It's easy to mistake hard today for doing the best you can do. Don't limit yourself. There will always be somebody out there who wants what you want and they will be willing and able to outwork you--in fact they are doing it right now. Stop talking about how hard something is and start refusing to be denied. (And I'm not just talking paintball.) I'm also not, btw, suggesting that throwing yourself 110% into competitive paintball is an optimal life choice. What you choose is up to you but I am saying we too often limit ourselves.
Watch a couple of the early episodes of 'Undrafted.' See real dedication and sacrifice in action and see if it doesn't inspire you. #Thereisnooffseason


hijodeltorobravo said...

Fantastic post ser.

Baca Loco said...


Unknown said...

I love these reality check posts. One thing that I think should be added is the necessity to be self-financing.

Take those hours spent hanging out and chilling into a cash grab. Be that guy who always has his batteries - be aware of the costs involved so you can spend the money where it counts: paint and travel costs/entry.

Do you really need that new gun or will 25+ cases of paint be more useful to you? When I was playing I would see this time and time again. Guys with all these aspirations but never putting their brain to work to figure out the long-term logistics to get where you want.

You want to have that chance to make the regional team that is 4+ hours drive away? Make sure you can afford to get there yourself because if you rely on others to get you there, you will be inevitably let down.

Paintball is actually a fairly low impact sport compared to football. Your time spent in the gym isn't as useful as it may be spent earning cash to keep that door of opportunity open.

Ken said...

Methinks the barrier to entry onto a pro level football squad is much greater than that of a pro level paintball squad. Ergo, it takes more dedication and sacrifice.

I say without ever having played pro football. So don't forget the grain of NaCl.

Baca Loco said...

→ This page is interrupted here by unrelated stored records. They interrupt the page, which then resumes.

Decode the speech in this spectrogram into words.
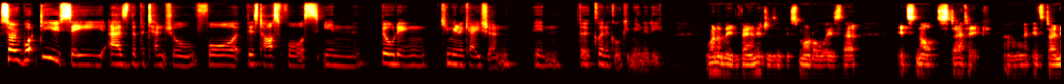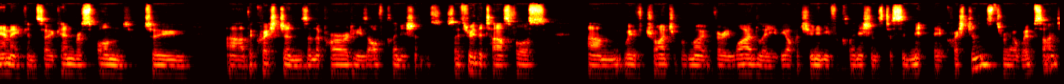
So, what do you see as the potential for this task force in building communication in the clinical community? One of the advantages of this model is that it's not static, uh, it's dynamic, and so can respond to uh, the questions and the priorities of clinicians. So, through the task force, um, we've tried to promote very widely the opportunity for clinicians to submit their questions through our website.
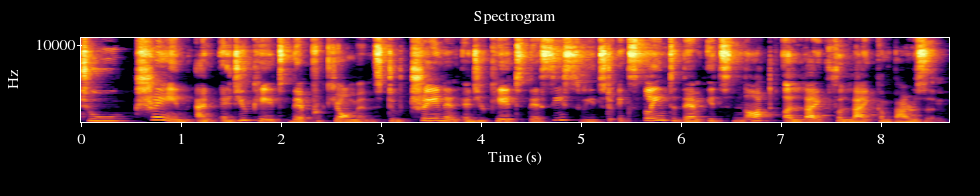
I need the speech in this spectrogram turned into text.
to train and educate their procurements, to train and educate their C suites, to explain to them it's not a like for like comparison.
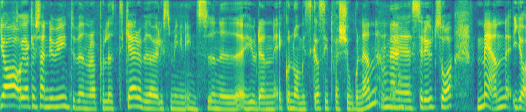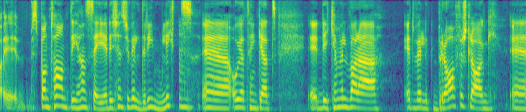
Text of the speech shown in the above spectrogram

Interesting question if not particularly relevant given the OP.
If you measure barrier to entry by turnover of players football is considerably easier. For example the Ravens won a Superbowl less than 5 years ago and only have a few players remaining on their roster from that team.
If you simply think it's probably more demanding to play pro football thus harder to do--I would agree with you.